Image via Wikipedia
Kilts, as we know them, were adapted from 16th century Highland garments that are believed to have been heavily influenced by the clothing worn by the Vikings and Normans that conquered the British Isles in the 8th Century. The word kilt is thought to come from the Danish word “kilte,” meaning “to tuck up” which is believed to have been derived from “kjalta,” meaning “to tuck up a garment or to secure hanging fabric with a belt” in Old Scandinavian and/or the Old Norse word “kjilt,” meaning “pleated or folded fabric layers.”
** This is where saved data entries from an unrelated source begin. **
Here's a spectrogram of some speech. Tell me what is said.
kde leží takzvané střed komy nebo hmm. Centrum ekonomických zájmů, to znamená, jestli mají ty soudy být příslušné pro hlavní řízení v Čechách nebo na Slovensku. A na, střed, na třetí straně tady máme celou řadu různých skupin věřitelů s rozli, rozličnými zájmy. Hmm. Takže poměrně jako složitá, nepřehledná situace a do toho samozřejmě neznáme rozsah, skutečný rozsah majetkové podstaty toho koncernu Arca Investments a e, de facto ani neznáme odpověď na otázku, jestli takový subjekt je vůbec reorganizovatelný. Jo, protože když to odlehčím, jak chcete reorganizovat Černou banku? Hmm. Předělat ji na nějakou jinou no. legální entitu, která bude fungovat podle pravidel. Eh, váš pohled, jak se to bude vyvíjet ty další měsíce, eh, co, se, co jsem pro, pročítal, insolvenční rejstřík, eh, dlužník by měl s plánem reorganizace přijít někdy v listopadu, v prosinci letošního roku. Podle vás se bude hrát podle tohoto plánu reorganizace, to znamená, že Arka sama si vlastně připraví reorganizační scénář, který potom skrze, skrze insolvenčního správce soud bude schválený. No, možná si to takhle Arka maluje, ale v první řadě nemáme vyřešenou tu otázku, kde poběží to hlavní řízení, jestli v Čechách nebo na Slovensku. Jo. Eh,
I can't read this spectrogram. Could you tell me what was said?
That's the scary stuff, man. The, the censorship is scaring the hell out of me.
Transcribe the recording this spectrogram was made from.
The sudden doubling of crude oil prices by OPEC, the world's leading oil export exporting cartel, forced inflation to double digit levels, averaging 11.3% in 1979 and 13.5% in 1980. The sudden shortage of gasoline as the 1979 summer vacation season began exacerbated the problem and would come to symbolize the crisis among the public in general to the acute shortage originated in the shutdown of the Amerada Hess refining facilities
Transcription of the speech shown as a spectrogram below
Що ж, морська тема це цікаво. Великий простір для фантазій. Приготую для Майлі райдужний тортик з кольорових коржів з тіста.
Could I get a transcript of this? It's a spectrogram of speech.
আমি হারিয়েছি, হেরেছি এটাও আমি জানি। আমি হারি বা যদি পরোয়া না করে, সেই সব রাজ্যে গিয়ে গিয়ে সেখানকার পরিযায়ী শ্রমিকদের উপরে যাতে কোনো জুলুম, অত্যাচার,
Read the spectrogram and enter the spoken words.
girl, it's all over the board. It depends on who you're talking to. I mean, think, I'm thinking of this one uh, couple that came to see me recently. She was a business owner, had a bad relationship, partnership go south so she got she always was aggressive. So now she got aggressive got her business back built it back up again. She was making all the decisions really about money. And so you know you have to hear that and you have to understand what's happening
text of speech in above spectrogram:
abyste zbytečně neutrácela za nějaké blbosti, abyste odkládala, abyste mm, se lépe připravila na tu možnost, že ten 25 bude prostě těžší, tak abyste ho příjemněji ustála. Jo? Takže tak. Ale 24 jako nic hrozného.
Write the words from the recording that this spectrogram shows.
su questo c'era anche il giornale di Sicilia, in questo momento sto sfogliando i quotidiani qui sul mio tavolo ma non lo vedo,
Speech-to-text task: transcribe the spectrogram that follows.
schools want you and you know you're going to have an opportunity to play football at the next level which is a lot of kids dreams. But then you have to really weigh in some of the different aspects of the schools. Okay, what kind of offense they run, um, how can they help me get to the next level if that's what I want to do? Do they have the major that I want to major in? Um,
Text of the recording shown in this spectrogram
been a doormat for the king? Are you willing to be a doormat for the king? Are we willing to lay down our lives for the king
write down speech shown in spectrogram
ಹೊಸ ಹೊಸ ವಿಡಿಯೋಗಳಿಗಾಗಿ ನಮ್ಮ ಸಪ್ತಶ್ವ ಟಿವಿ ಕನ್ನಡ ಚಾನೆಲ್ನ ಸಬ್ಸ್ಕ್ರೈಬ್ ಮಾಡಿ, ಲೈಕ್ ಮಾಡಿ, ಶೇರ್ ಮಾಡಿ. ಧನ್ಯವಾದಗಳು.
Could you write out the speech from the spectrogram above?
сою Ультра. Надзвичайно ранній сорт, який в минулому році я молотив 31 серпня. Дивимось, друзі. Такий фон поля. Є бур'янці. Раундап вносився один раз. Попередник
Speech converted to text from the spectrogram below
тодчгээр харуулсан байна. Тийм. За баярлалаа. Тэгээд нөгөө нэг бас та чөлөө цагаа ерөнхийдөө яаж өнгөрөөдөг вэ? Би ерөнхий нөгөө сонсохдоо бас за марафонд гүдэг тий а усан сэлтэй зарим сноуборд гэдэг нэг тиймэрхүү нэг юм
Whatever the case, kilts came to be a symbol of rebels and warriors and are still worn by Scottish Regiments of the British Army. The wearing of kilts among the Celtic/Gaelic people spread as their tribes migrated in all directions throughout Europe and around the world. Over the past 200 years, the kilt has become a potent symbol of Scottish pride taking hold in the traditions of the many cultures that experienced Celtic influence from the Dark Ages through present, particularly those wishing to demonstrate kinship and solidarity with the Highlanders of Scotland, whether or not they themselves were of Scottish ancestry.
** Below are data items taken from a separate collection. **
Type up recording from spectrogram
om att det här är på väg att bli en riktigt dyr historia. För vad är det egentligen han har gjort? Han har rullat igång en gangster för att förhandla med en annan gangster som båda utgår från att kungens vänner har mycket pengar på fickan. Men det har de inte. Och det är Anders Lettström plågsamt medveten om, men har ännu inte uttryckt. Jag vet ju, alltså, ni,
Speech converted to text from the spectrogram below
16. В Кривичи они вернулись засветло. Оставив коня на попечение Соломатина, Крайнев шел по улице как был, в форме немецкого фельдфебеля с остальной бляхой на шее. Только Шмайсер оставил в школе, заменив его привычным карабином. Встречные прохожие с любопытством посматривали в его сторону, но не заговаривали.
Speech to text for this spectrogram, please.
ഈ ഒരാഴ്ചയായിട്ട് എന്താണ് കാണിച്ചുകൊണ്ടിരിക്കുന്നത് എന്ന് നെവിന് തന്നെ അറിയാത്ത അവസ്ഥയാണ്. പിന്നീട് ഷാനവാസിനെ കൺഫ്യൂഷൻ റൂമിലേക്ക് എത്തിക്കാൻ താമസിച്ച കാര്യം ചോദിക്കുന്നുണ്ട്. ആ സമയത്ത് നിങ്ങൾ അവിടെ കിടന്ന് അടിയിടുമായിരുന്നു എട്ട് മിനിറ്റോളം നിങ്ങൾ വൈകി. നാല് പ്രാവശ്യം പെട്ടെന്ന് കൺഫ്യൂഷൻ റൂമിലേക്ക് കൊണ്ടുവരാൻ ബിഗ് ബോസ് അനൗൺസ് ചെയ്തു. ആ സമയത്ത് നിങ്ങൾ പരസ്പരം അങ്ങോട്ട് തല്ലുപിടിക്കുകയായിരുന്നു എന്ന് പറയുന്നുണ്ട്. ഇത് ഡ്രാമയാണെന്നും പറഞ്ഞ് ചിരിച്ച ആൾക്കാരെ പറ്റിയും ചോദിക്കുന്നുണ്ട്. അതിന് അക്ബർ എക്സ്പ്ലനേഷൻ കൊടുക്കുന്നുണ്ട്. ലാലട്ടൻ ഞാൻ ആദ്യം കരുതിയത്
There are actually a wide variety of traditional, kilt-like, ethnic outfits worn by men throughout the world; such as the Albanian kilt (also known as a Greek fustanella), Japanese hakama, East African kikoi, Indian lungi, Mexican and Native American sapeta, Fijian sulu, Tongan tupenu, sarongs and lava-lavas found in Greater Polynesia (the Pacific Islands), as well as unbifurcated robe and tunic-type outfits such as the Japanese kimono and yukata, African dashiki, Middle Eastern caftan, Moroccan djellabah, Polish giermak, Egyptian galabiyah, Himalayan gho, Burmese longyi and a host of various cassocks and robes regularly worn by the Clergy of most religions, whether it be on a daily basis or for most special occasions and ceremonies.
Why are there so many styles of kilts and which one is right for me? Kilts in Tartans, kilts for carpenters, kilts in solid colors and even Camouflage kilts. Kilts that cost thousands of dollars, and kilts sold for the cost of a pair of jeans.
Kilts have been with us for quite a while now. Designers have always, and will always, try to come up with something different that will catch the eye of prospective customers. Those of us who wear kilts do so for a variety of reasons. One reason that stands out above the others is that The Kilt is perhaps the most masculine of allgarments, and people seem to instantly recognize the confidence you begin to exude the moment you put one on. Whenever you step outside in the kilt you will be noticed. People will stop you and ask questions. They will want to take your picture. Today, the kilt is becoming more accepted on the street than ever before. It is becoming daily wear for more men, and has finally come out of the realm of formal wear or costume. Yes, the kilt is evolving. Our understanding of the kilt will also evolve and hopefully mature as more men wear it.
There is a power in The Kilt. Enjoy and revel in the power!